** Exercise materials follows **

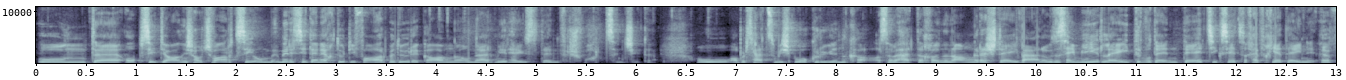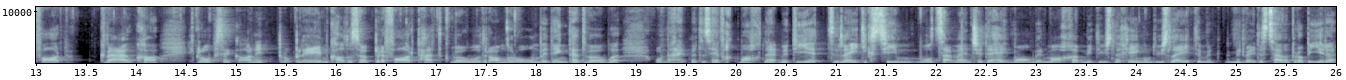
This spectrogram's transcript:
Und äh, Obsidian war halt schwarz gewesen, und wir sind dann echt durch die Farben durchgegangen und dann, wir haben uns dann für schwarz entschieden. Und, aber es hat zum Beispiel auch grün gehabt. Also wir hätten einen anderen Stein wählen Und das haben wir Leiter, die dann dort waren, sich einfach jede eine Farbe gewählt gehabt. Ich glaube, es hat gar nicht Problem gehabt, dass jemand eine Farbe hat gewollt oder andere unbedingt hat wollen. Und dann hat man das einfach gemacht. Dann hat man die das Leitungsteam, die zusammen entschieden haben, mal, wir machen mit unseren Kindern und uns Leitern, wir, wir wollen das zusammen probieren,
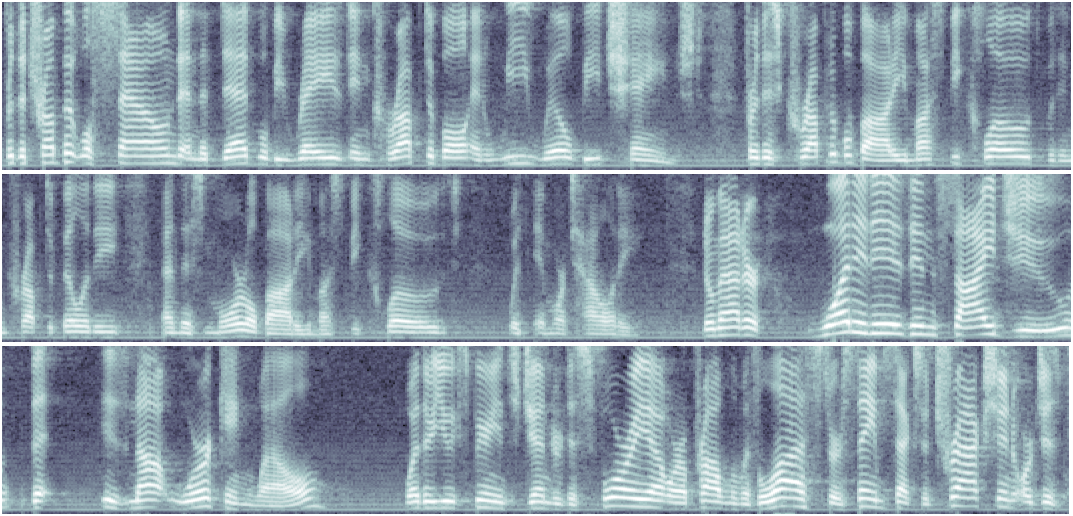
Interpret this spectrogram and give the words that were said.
For the trumpet will sound, and the dead will be raised incorruptible, and we will be changed. For this corruptible body must be clothed with incorruptibility, and this mortal body must be clothed with immortality. No matter what it is inside you that is not working well, whether you experience gender dysphoria or a problem with lust or same sex attraction or just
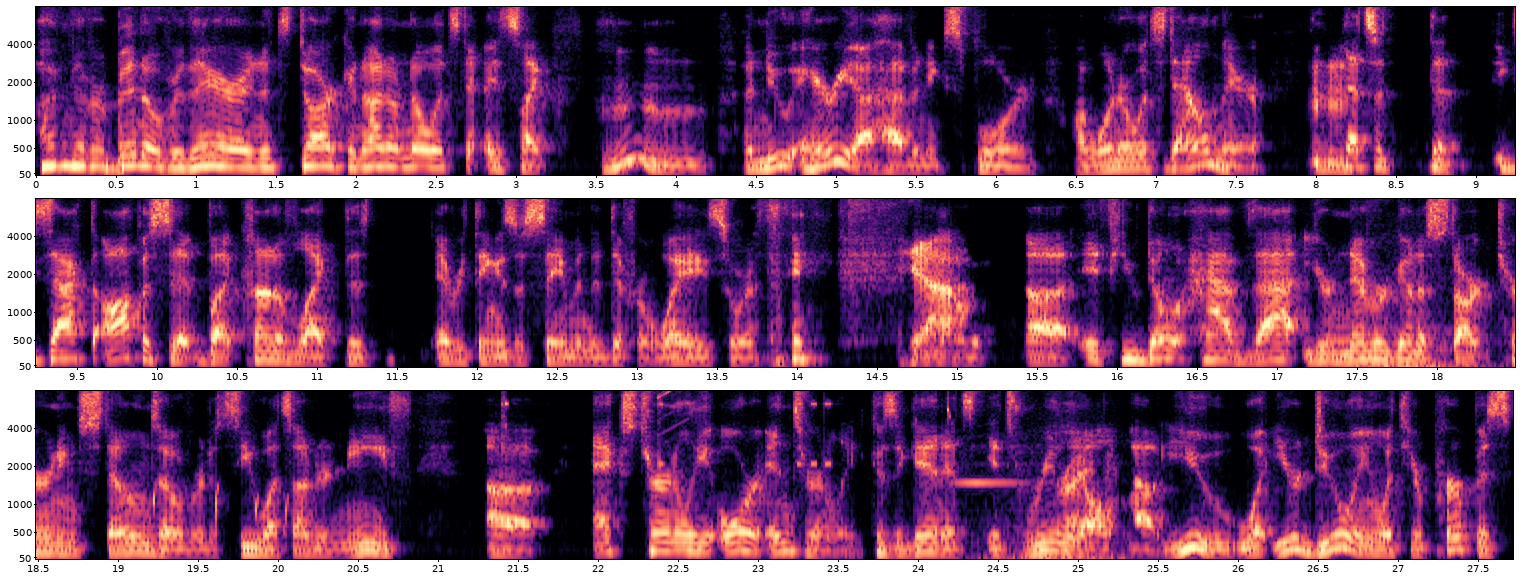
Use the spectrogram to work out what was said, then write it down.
I've never been over there and it's dark and I don't know what's. Da-. It's like, hmm, a new area I haven't explored. I wonder what's down there. Mhm. That's a the exact opposite, but kind of like the everything is the same in a different way sort of thing. Yeah. You know, uh, if you don't have that, you're never going to start turning stones over to see what's underneath, uh, externally or internally. Because again, it's it's really Right. all about you. What you're doing with your purpose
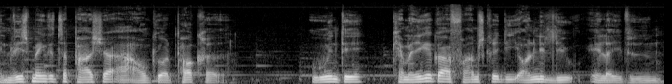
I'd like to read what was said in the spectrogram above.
En vis mængde tapasya er afgjort påkrævet. Uden det kan man ikke gøre fremskridt i åndeligt liv eller i viden.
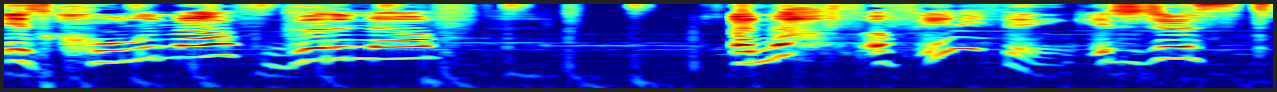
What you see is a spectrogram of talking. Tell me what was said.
is cool enough, good enough, enough of anything. It's just,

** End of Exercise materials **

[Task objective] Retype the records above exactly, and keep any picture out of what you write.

[Exercise response]
This spectrogram's transcript:
Und äh, Obsidian war halt schwarz gewesen, und wir sind dann echt durch die Farben durchgegangen und dann, wir haben uns dann für schwarz entschieden. Und, aber es hat zum Beispiel auch grün gehabt. Also wir hätten einen anderen Stein wählen Und das haben wir Leiter, die dann dort waren, sich einfach jede eine Farbe gewählt gehabt. Ich glaube, es hat gar nicht Problem gehabt, dass jemand eine Farbe hat gewollt oder andere unbedingt hat wollen. Und dann hat man das einfach gemacht. Dann hat man die das Leitungsteam, die zusammen entschieden haben, mal, wir machen mit unseren Kindern und uns Leitern, wir, wir wollen das zusammen probieren,
Interpret this spectrogram and give the words that were said.
For the trumpet will sound, and the dead will be raised incorruptible, and we will be changed. For this corruptible body must be clothed with incorruptibility, and this mortal body must be clothed with immortality. No matter what it is inside you that is not working well, whether you experience gender dysphoria or a problem with lust or same sex attraction or just
Use the spectrogram to work out what was said, then write it down.
I've never been over there and it's dark and I don't know what's. Da-. It's like, hmm, a new area I haven't explored. I wonder what's down there. Mhm. That's a the exact opposite, but kind of like the everything is the same in a different way sort of thing. Yeah. You know, uh, if you don't have that, you're never going to start turning stones over to see what's underneath, uh, externally or internally. Because again, it's it's really Right. all about you. What you're doing with your purpose
I'd like to read what was said in the spectrogram above.
En vis mængde tapasya er afgjort påkrævet. Uden det kan man ikke gøre fremskridt i åndeligt liv eller i viden.
What you see is a spectrogram of talking. Tell me what was said.
is cool enough, good enough, enough of anything. It's just,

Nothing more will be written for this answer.